---------- Data provided ----------
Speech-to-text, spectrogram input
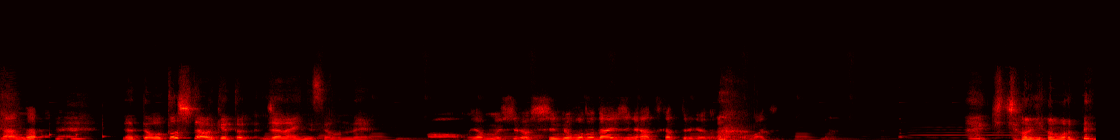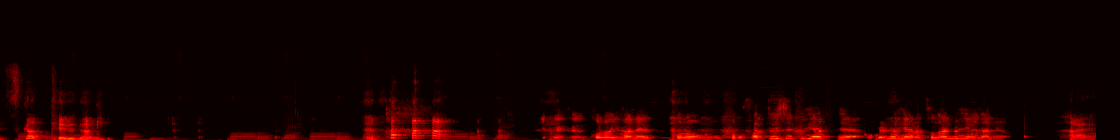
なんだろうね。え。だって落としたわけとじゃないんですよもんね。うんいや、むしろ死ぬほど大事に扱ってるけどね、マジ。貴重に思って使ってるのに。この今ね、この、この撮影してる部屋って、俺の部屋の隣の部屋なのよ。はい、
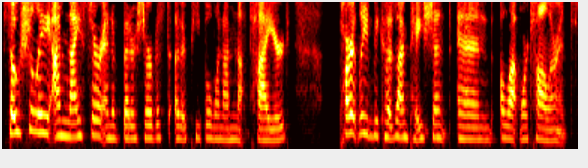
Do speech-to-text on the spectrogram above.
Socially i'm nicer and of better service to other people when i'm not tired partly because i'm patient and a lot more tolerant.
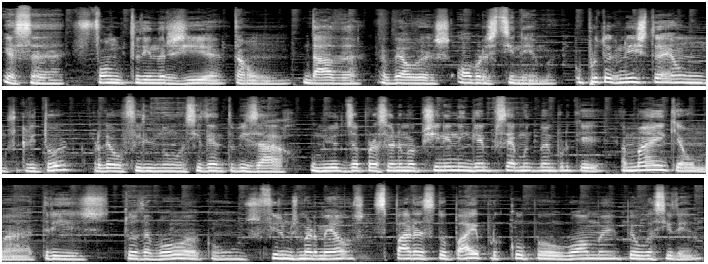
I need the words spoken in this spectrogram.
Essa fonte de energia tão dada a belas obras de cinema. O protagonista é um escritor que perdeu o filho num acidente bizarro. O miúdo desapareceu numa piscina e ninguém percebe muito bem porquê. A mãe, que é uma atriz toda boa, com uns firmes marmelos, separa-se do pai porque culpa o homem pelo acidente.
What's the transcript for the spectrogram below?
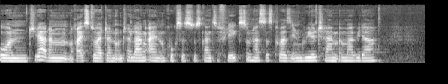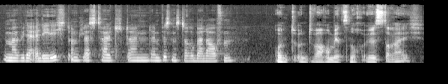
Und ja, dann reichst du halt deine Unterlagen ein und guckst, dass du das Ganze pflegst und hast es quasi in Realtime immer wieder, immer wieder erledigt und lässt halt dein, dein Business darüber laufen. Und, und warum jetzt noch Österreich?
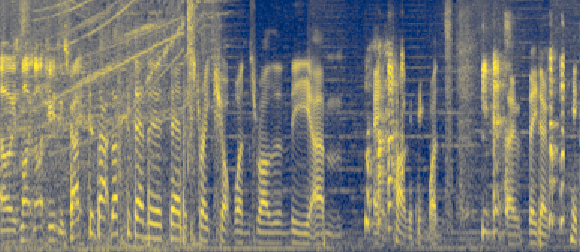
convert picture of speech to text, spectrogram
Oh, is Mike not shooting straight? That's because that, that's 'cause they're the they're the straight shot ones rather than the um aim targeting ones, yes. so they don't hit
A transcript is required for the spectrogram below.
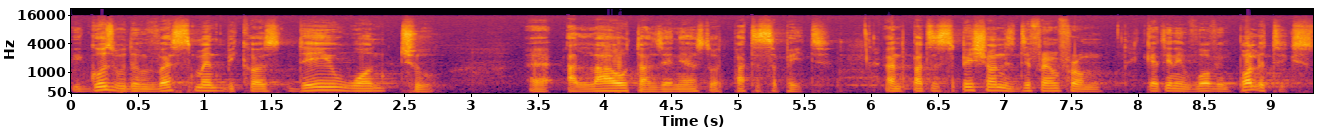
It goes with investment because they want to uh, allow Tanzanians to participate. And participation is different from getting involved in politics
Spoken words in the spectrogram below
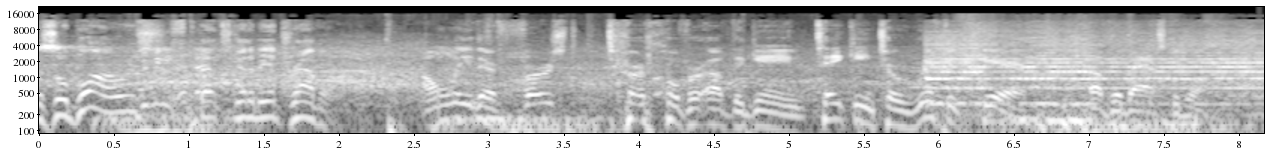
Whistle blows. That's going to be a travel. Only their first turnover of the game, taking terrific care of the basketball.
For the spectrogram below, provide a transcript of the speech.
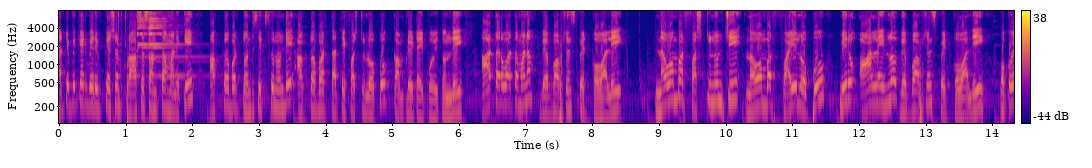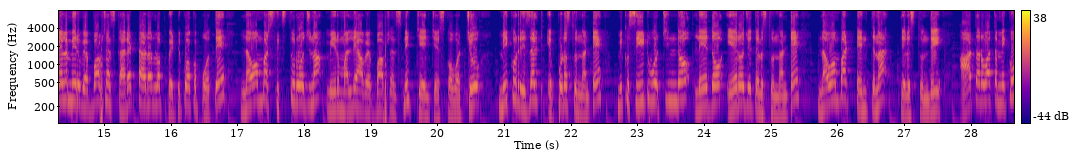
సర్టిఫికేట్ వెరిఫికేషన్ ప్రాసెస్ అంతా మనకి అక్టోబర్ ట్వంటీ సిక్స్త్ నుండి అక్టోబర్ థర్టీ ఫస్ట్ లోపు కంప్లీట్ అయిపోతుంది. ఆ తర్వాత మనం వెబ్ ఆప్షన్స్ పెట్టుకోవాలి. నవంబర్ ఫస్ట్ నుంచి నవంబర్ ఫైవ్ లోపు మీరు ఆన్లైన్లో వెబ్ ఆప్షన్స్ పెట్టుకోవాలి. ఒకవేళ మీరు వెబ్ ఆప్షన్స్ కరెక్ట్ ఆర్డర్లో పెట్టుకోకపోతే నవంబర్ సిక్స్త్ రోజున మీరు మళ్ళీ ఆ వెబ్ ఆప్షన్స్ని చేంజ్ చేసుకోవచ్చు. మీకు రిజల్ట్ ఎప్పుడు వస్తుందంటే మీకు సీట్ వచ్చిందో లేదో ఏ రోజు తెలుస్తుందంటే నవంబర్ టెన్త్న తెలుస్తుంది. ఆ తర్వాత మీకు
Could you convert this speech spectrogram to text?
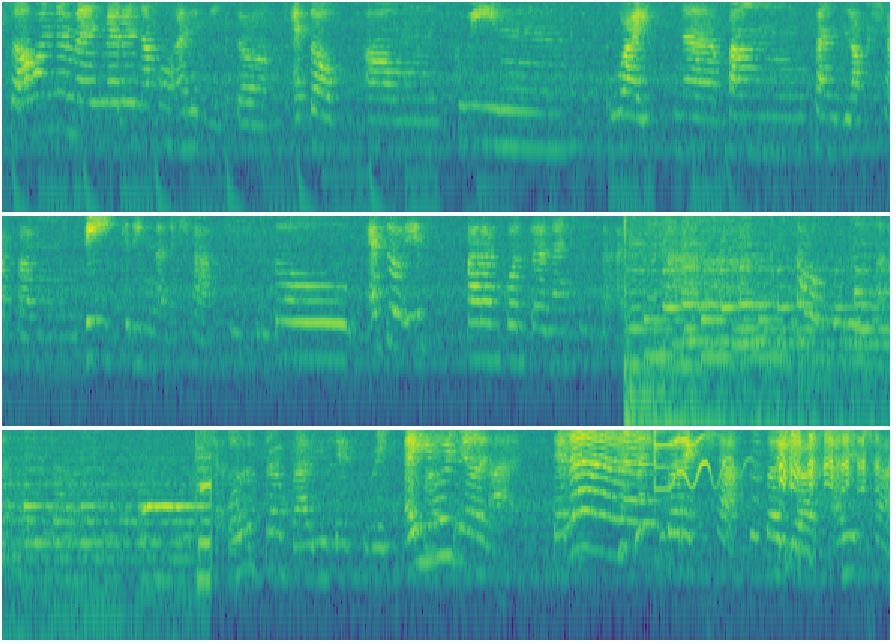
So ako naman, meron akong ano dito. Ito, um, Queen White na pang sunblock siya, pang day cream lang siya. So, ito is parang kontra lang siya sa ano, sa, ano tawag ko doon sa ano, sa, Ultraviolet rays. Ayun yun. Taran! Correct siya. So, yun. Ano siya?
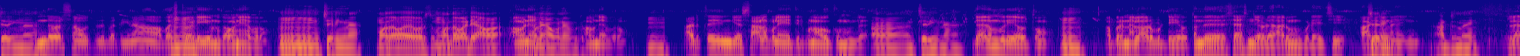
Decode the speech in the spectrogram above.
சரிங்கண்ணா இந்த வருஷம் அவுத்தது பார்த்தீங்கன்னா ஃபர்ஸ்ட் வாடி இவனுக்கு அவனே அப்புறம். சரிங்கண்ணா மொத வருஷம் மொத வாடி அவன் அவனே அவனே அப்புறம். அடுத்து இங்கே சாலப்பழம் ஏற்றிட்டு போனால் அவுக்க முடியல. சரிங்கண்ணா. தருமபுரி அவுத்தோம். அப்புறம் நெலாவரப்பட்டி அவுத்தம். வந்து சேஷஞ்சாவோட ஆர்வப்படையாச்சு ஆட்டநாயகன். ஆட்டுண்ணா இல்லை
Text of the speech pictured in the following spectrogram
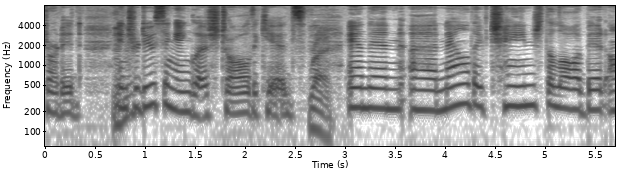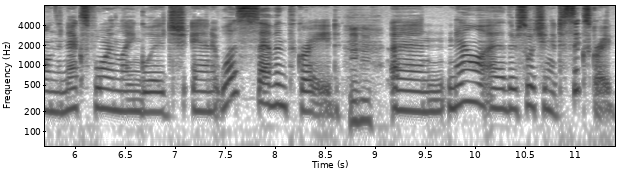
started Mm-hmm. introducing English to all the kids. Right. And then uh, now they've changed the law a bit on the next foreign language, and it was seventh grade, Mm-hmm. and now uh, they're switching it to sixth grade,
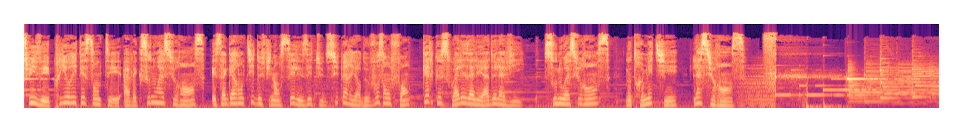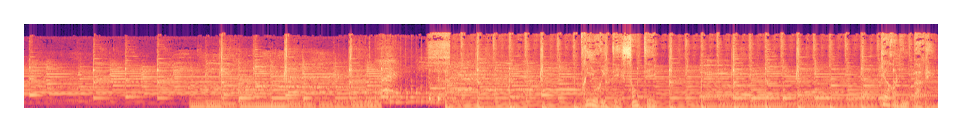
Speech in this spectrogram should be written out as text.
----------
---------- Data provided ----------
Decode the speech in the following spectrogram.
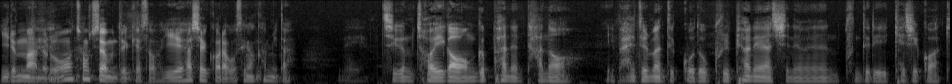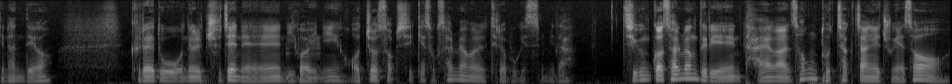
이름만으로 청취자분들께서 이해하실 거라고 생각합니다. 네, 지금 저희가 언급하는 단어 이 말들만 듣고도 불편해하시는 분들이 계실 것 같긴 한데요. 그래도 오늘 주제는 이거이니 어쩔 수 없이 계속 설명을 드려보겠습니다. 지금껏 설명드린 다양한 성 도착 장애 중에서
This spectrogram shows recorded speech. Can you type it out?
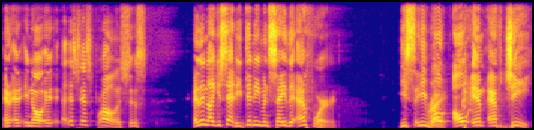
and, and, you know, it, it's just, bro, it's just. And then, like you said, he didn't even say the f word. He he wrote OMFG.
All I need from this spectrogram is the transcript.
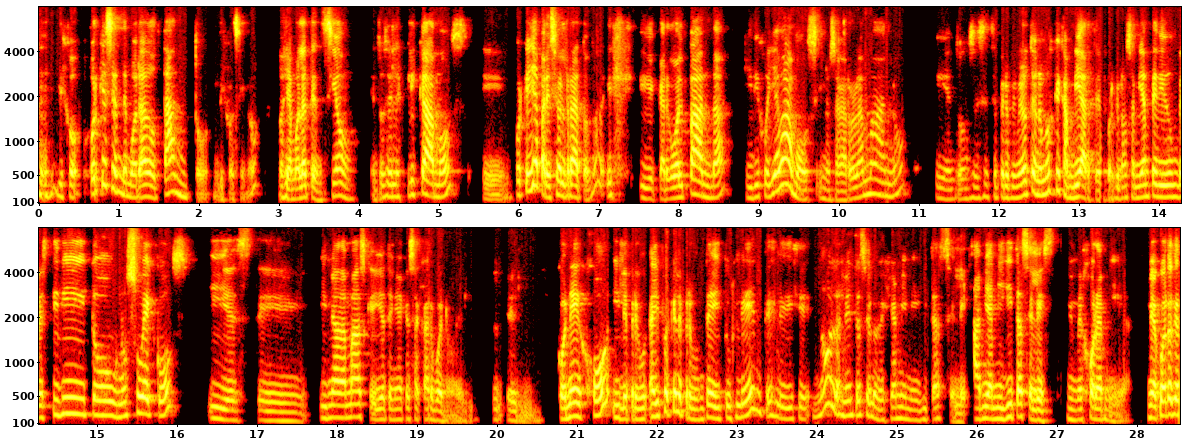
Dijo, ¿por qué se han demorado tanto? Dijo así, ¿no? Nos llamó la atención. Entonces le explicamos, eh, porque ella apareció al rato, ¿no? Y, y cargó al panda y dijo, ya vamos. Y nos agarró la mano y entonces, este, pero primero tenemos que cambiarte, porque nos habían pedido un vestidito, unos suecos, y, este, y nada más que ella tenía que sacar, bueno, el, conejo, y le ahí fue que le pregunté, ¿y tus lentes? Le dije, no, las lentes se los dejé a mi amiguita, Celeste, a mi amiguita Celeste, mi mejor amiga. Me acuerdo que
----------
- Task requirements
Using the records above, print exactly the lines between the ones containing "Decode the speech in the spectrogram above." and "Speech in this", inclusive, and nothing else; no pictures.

- Task answer
Decode the speech in the spectrogram above.
சரிங்கண்ணா இந்த வருஷம் அவுத்தது பார்த்தீங்கன்னா ஃபர்ஸ்ட் வாடி இவனுக்கு அவனே அப்புறம். சரிங்கண்ணா மொத வருஷம் மொத வாடி அவன் அவனே அவனே அப்புறம். அடுத்து இங்கே சாலப்பழம் ஏற்றிட்டு போனால் அவுக்க முடியல. சரிங்கண்ணா. தருமபுரி அவுத்தோம். அப்புறம் நெலாவரப்பட்டி அவுத்தம். வந்து சேஷஞ்சாவோட ஆர்வப்படையாச்சு ஆட்டநாயகன். ஆட்டுண்ணா இல்லை
Text of the speech pictured in the following spectrogram
started Mm-hmm. introducing English to all the kids. Right. And then uh, now they've changed the law a bit on the next foreign language, and it was seventh grade, Mm-hmm. and now uh, they're switching it to sixth grade,
Speech in this spectrogram should be written out as text.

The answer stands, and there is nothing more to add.